The constitutional functions of the monarchy should be abolished and the House of Lords should be replaced by a wholly elected second chamber.
A new written constitution should be devised defining the rights and responsibilities of citizens.
Elections should be by a system of proportional representation. The voting age should be reduced to 16 years.
A ‘recall' system needs introducing - where politicians must step down to face re-election if petitioned to do so by a significant proportion of electors.
We recognise the importance of addressing issues of common concern at the European and international levels, but not through a European super-state or inappropriate global bodies like the World trade Organisation (WTO) which undermine local democracy and global justice. Each function of government has an appropriate level, and defence would remain a national responsibility.

For democracy to work properly people must be able to play an active part and hold their elected representatives to account. But as well as real democracy we need policies for social and economic justice and protection of the planet.

Anonymous said...

and on ID Cards:

ID Cards
(Originally passed – Autumn 2003 Conference)


notes the proposals being developed to introduce an ID card with biometrics for the UK;
believes that the proposals are a waste of public resources;
believes that they will not be effective in tackling organised crime, people-smuggling or terrorism,
believes that proposals for such cards to be compulsory, with potential stop and inspect powers for the authorities, have worrying civil liberties
notes that the Welsh language has not been fully taken into account;
strongly proposes that the plans be abandoned forthwith;
will encourage peaceful non-cooperation on a group and individual basis to compulsory ID cards
Conference instructs GPEX to publicise the Party's views on this matter.

Anonymous said...


and finally "The Greens are also fanatical believers in ... the totally discredited EU."

Tha is just plain 1000% wrong!

The Green Party too wanted a refenedum on Lisbon, and are against the UK joining the single currency and generally are opposed to the European superstate

Standing Manifesto extracts: (Section EU422) The Green Party is opposed to EMU and the single currency. ...
(Section EU113)Europe must not become a super-state or global power bloc.

Budgie said...

Of course "The Greens are also fanatical believers in ... the totally discredited EU."

These are extracts from their 2009 Euro election manifesto, below.
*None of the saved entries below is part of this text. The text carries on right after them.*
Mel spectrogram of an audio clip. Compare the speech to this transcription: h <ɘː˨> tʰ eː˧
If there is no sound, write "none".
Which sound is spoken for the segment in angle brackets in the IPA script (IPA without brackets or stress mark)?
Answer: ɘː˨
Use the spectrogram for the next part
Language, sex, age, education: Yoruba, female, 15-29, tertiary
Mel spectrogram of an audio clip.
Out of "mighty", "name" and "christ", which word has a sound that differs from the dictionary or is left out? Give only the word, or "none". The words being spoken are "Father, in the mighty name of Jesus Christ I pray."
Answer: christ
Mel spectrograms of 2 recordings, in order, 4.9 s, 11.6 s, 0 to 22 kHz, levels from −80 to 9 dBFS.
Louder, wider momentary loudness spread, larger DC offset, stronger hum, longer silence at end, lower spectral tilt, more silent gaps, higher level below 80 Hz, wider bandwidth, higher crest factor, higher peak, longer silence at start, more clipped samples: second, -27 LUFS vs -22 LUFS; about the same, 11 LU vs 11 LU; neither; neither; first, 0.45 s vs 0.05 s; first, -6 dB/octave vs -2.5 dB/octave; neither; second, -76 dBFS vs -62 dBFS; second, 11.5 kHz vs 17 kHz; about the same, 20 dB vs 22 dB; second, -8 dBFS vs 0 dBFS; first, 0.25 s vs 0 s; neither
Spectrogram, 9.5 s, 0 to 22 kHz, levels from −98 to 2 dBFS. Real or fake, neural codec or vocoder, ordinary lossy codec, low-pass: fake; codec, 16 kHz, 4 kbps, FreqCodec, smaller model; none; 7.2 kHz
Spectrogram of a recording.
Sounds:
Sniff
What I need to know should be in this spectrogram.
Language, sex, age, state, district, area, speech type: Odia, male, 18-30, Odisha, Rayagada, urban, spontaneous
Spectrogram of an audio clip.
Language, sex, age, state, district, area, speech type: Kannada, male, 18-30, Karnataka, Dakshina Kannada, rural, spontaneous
It is irrelevant whether they oppose the Euro - all UK parties that I know of do - but the Greens clearly support the UK's continued subjection by the EU. In contrast UKIP (and some other small parties) want us out completely. The electorate has been fooled for too long with the witterings that the Greens/Tories/Labour don't want the EU to be a superstate - it already is.

Greens: "The European Union will be part of our changing future."
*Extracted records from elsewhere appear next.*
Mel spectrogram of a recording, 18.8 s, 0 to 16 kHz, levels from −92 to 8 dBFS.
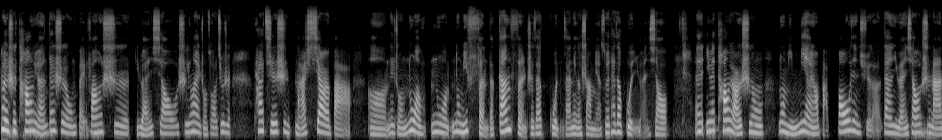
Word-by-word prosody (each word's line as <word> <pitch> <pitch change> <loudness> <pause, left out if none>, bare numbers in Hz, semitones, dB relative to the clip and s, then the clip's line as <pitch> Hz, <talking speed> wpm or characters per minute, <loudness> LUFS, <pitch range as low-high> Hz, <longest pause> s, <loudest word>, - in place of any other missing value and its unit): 对， 280 -2 +9
是 240 0 +3
汤 245 +1 +4
圆， 180 -3 -1
但 250 +2 +1
是 235 -3 -1
我 185 - -1
们 185 - -4
北 - - -7
方 205 +2 0
是 195 -6 -3
元 170 -1 -3
宵， 180 -1 -3
是 205 - -6
另 215 +1 -2
外 235 -2 +1
一 - - -5
种 160 -3 -6
做 170 +1 -8
法。 165 - -6
就 220 +6 -2
是 200 -3 -4 0.5
它 250 +1 +2
其 235 -1 0
实 225 - +4
是 220 -3 -2
拿 170 0 -1
馅 230 +3 +3
儿 190 -3 +4
把， 165 -5 -3 0.3
呃， 160 -3 -2
那 195 +1 -2
种 165 -3 -3
糯 220 -10 +3
糯 210 -5 0
糯 235 0 -1
米 220 +3 +4
粉 185 - -2
的 150 +2 -4
干 235 - +6
粉 185 -10 -3
直接 180 +2 -2
滚 170 -3 0
在 155 0 -5
那 175 0 0
个 160 - -2
上 165 -3 -3
面， 145 0 -6
所 200 - -5
以 200 - 0
它 225 - -1
叫 220 -1 +2
滚 185 -6 0
元 150 - -13
宵。 155 -3 -1 0.5
呃， 230 +3 +2
因 235 +2 +1
为 250 - +2
汤 265 +1 +6
圆 235 - +4
儿 175 +2 +4
是 230 - -1
用 195 -3 0 0.3
糯 240 -1 0
米 185 -5 +2
面 210 +5 +2
然 170 - 0
后 - - 0
把 - - -8 0.2
包 235 +3 +5
进 240 -6 0
去 160 -6 -8
的， 135 - -11
但 200 -2 0
元 165 -1 0
宵 205 +2 +1
是 205 -1 -3
拿 155 -2 +3
195 Hz, 250 characters per minute, -26 LUFS, 170-225 Hz, 0.5 s, 对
Greens: " ... we believe cooperation builds peace, as it has done in Europe. Our geography means that we are part of Europe."
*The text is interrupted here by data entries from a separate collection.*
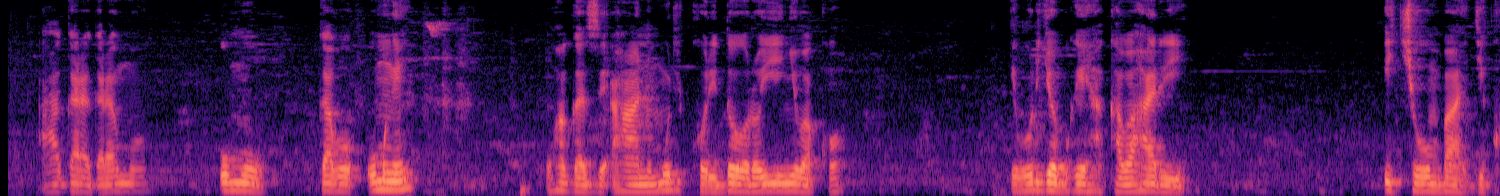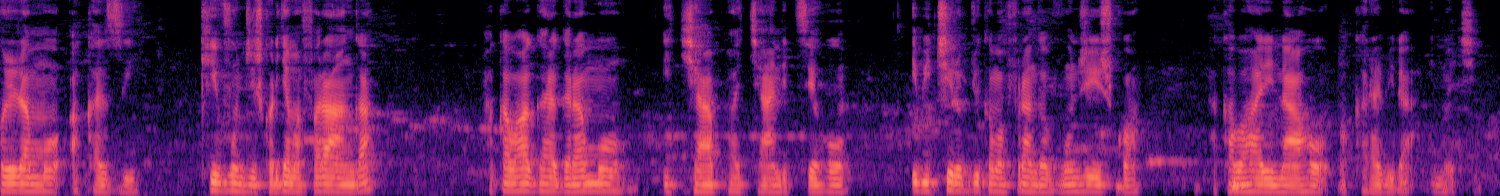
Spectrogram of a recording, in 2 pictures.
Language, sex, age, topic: Kinyarwanda, male, 18-24, finance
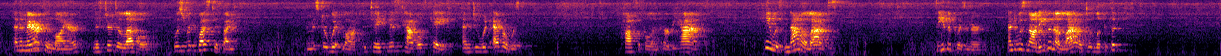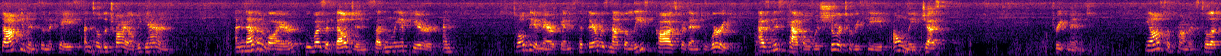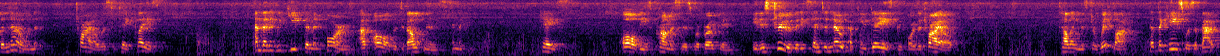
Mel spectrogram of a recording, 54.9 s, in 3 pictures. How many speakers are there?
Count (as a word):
one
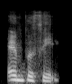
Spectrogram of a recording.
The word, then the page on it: empathy: Indian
Greens: "However there are essential matters ... where we agree that EU action is appropriate."

Budgie said...

Anon 2:45pm:

The Greens' policies I have cited all require enormous top down political power to implement. So Greens are not merely fascist/socialist, but hypocrites too, for decorating their manifesto with the word "decentralising" when their policies depend on the opposite.

As for AGW: when that Gadarene swine like delusion finally collapses so will the Greens - with any luck.

The Tories are opposed to ID cards too. And so am I. That is insufficient reason to vote Green.

Finally, an elected head of state can only be a political figure and therefore divisive. The Monarch in contrast can be appreciated by all, irrespective of political affiliations.

Apart from halting ID cards (what about all the databases?) most Green policies must be anathema to any libertarian or UKIP voter.

kenomeat said...

UKIP simply needs more publicity. Their message is the most attractive of all the parties if only it can get it across. The best hope is for Lord Pearson to use his powers of persuasion to enlist the support of some well-known peers (Tebbitt would be top of the list) to give the party more credibility.